→ **Task**
Write out all of the records exactly once more and skip the images.

→ **Data for processing**

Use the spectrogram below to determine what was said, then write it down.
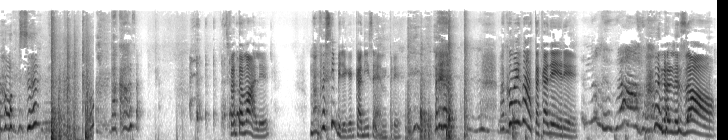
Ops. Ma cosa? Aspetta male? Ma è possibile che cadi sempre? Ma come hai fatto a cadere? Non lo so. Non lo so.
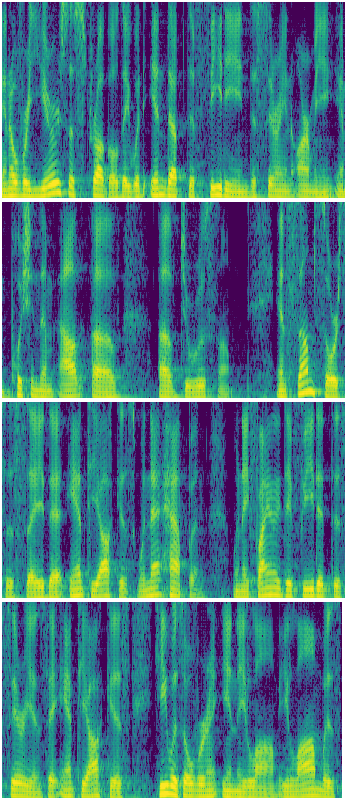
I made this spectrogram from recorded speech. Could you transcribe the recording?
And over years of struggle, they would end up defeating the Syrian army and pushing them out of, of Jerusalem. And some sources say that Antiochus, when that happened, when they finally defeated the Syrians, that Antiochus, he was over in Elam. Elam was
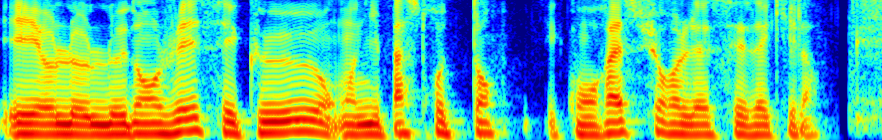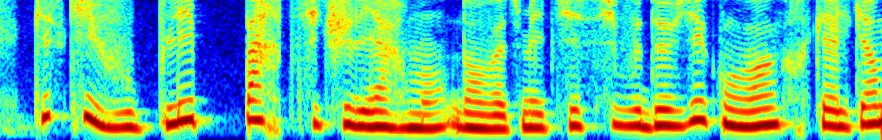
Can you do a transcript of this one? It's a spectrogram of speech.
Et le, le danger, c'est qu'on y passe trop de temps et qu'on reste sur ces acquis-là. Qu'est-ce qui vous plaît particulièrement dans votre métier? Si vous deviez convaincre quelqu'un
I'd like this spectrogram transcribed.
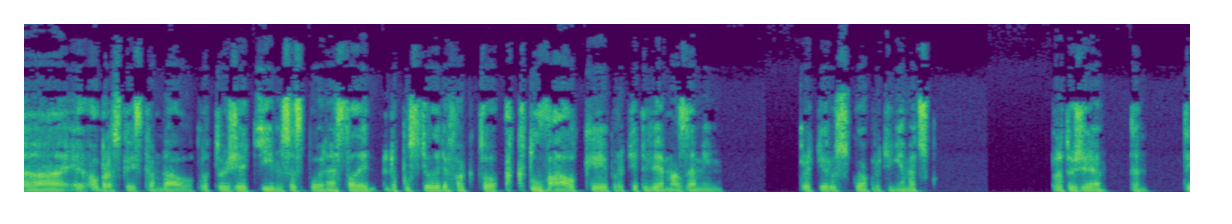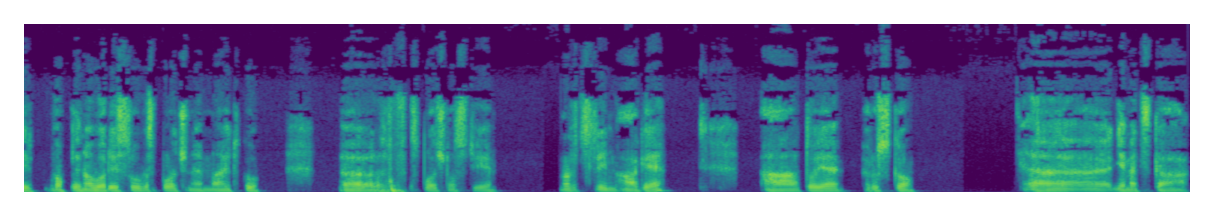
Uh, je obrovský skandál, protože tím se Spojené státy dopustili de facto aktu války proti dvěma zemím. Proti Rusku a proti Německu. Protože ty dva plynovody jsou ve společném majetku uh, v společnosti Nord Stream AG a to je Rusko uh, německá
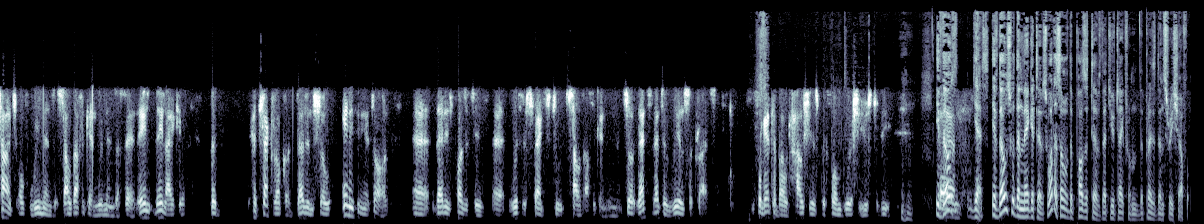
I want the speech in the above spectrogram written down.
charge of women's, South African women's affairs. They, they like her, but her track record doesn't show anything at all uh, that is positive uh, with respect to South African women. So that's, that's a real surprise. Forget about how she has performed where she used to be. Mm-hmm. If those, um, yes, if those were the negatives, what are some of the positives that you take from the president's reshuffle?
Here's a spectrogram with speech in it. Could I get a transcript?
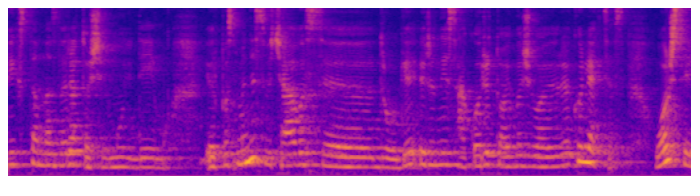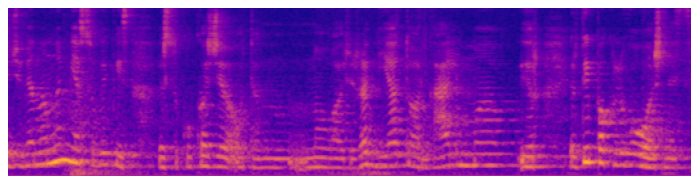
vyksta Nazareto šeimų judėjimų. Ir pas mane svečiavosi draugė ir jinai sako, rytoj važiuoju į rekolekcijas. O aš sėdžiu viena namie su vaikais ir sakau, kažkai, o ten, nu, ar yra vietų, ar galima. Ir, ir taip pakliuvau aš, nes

→ **Written answer**
Use the spectrogram below to determine what was said, then write it down.
Ops. Ma cosa? Aspetta male? Ma è possibile che cadi sempre? Ma come hai fatto a cadere? Non lo so. Non lo so.
I made this spectrogram from recorded speech. Could you transcribe the recording?
And over years of struggle, they would end up defeating the Syrian army and pushing them out of, of Jerusalem. And some sources say that Antiochus, when that happened, when they finally defeated the Syrians, that Antiochus, he was over in Elam. Elam was
Can you do a transcript of this one? It's a spectrogram of speech.
Et le, le danger, c'est qu'on y passe trop de temps et qu'on reste sur ces acquis-là. Qu'est-ce qui vous plaît particulièrement dans votre métier? Si vous deviez convaincre quelqu'un
I'd like this spectrogram transcribed.
Uh, je obrovský skandál, protože tím se Spojené státy dopustili de facto aktu války proti dvěma zemím. Proti Rusku a proti Německu. Protože ty dva plynovody jsou ve společném majetku uh, v společnosti Nord Stream AG a to je Rusko uh, německá
I want the speech in the above spectrogram written down.
charge of women's, South African women's affairs. They, they like her, but her track record doesn't show anything at all uh, that is positive uh, with respect to South African women. So that's, that's a real surprise. Forget about how she has performed where she used to be. Mm-hmm. If those, um, yes, if those were the negatives, what are some of the positives that you take from the president's reshuffle?
Here's a spectrogram with speech in it. Could I get a transcript?
vyksta Nazareto šeimų judėjimų. Ir pas mane svečiavosi draugė ir jinai sako, rytoj važiuoju į rekolekcijas. O aš sėdžiu viena namie su vaikais ir sakau, kažkai, o ten, nu, ar yra vietų, ar galima. Ir, ir taip pakliuvau aš, nes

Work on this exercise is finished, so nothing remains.